───── Records for this task ─────

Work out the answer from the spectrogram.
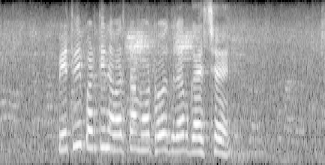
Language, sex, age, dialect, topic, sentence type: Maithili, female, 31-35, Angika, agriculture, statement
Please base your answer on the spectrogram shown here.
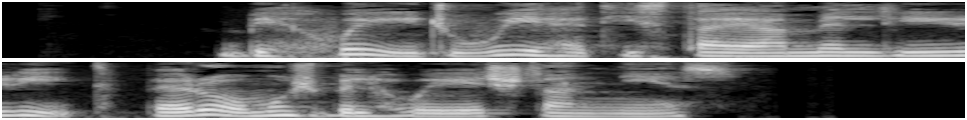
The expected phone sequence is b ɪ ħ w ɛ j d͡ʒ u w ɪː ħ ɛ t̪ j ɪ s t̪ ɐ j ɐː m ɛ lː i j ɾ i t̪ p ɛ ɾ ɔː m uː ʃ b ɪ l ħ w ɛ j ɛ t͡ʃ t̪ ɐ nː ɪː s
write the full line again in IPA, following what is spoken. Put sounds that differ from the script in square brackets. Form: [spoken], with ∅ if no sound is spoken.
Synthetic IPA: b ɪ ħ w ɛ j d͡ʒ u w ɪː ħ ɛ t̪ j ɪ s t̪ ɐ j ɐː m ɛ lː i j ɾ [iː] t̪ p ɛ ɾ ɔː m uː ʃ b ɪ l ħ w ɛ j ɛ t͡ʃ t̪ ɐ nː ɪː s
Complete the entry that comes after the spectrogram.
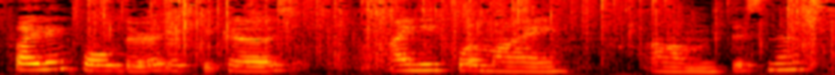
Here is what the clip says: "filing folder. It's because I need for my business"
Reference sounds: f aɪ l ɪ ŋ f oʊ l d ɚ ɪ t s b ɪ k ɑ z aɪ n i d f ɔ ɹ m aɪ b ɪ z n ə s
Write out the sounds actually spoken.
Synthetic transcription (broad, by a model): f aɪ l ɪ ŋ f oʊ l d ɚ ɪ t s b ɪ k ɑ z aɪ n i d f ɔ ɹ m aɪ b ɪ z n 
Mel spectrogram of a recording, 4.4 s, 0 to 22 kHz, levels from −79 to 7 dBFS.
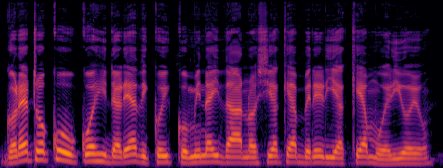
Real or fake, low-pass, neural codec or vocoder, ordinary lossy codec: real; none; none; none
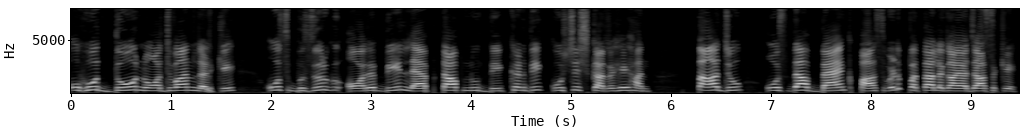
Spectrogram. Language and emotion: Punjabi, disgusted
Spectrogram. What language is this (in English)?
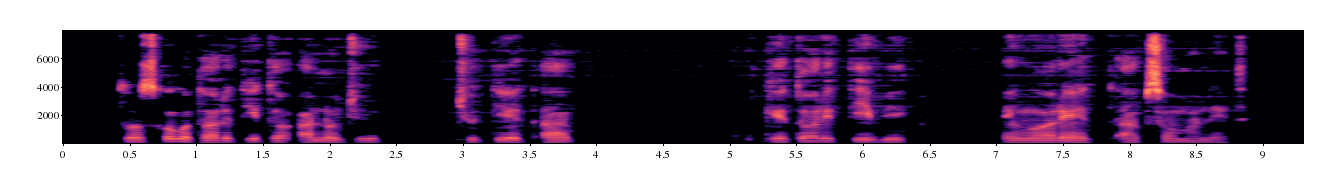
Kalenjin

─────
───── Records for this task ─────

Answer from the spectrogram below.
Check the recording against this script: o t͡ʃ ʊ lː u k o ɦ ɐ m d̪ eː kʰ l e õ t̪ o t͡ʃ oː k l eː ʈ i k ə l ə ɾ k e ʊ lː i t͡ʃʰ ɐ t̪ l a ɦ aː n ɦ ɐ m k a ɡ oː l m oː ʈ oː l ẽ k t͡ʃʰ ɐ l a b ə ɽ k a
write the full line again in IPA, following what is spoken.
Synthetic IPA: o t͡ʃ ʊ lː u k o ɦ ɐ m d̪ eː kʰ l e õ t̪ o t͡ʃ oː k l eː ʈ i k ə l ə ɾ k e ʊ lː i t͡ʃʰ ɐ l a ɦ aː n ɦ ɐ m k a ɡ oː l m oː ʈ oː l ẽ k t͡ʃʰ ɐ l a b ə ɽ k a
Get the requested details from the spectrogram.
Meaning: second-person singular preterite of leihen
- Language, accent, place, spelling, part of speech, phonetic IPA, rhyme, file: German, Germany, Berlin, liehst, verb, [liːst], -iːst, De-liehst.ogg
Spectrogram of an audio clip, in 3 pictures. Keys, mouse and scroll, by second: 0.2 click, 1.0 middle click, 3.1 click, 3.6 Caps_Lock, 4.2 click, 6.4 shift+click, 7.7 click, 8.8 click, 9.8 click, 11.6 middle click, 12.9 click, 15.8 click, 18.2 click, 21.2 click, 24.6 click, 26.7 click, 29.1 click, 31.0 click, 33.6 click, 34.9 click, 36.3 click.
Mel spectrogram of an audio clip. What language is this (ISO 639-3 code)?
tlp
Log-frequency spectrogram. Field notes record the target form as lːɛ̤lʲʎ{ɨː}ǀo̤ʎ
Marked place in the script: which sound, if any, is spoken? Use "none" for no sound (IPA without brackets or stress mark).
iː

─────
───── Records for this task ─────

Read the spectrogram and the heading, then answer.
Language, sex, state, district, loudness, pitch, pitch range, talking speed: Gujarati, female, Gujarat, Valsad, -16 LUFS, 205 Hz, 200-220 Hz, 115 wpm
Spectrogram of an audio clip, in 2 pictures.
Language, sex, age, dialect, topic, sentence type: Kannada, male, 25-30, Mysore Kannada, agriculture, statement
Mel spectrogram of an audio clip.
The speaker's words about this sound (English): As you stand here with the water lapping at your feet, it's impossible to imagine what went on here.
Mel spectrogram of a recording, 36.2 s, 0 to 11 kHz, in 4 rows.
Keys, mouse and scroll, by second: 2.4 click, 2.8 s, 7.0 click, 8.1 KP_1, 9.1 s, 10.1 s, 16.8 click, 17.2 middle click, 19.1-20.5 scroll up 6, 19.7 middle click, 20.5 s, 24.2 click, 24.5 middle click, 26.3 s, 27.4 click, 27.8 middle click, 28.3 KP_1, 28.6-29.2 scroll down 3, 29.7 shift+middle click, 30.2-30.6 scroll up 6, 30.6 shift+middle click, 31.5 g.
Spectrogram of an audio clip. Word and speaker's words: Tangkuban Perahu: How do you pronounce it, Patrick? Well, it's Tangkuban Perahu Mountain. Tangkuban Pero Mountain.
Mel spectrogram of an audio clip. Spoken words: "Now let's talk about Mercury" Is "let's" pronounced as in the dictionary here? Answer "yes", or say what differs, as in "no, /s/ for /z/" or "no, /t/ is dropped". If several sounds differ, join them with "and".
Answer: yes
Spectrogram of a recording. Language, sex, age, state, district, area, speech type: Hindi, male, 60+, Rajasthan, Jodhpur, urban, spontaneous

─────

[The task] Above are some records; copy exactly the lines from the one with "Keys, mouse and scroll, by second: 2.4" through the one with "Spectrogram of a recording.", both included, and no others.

[Response area]
Keys, mouse and scroll, by second: 2.4 click, 2.8 s, 7.0 click, 8.1 KP_1, 9.1 s, 10.1 s, 16.8 click, 17.2 middle click, 19.1-20.5 scroll up 6, 19.7 middle click, 20.5 s, 24.2 click, 24.5 middle click, 26.3 s, 27.4 click, 27.8 middle click, 28.3 KP_1, 28.6-29.2 scroll down 3, 29.7 shift+middle click, 30.2-30.6 scroll up 6, 30.6 shift+middle click, 31.5 g.
Spectrogram of an audio clip. Word and speaker's words: Tangkuban Perahu: How do you pronounce it, Patrick? Well, it's Tangkuban Perahu Mountain. Tangkuban Pero Mountain.
Mel spectrogram of an audio clip. Spoken words: "Now let's talk about Mercury" Is "let's" pronounced as in the dictionary here? Answer "yes", or say what differs, as in "no, /s/ for /z/" or "no, /t/ is dropped". If several sounds differ, join them with "and".
Answer: yes
Spectrogram of a recording. Language, sex, age, state, district, area, speech type: Hindi, male, 60+, Rajasthan, Jodhpur, urban, spontaneous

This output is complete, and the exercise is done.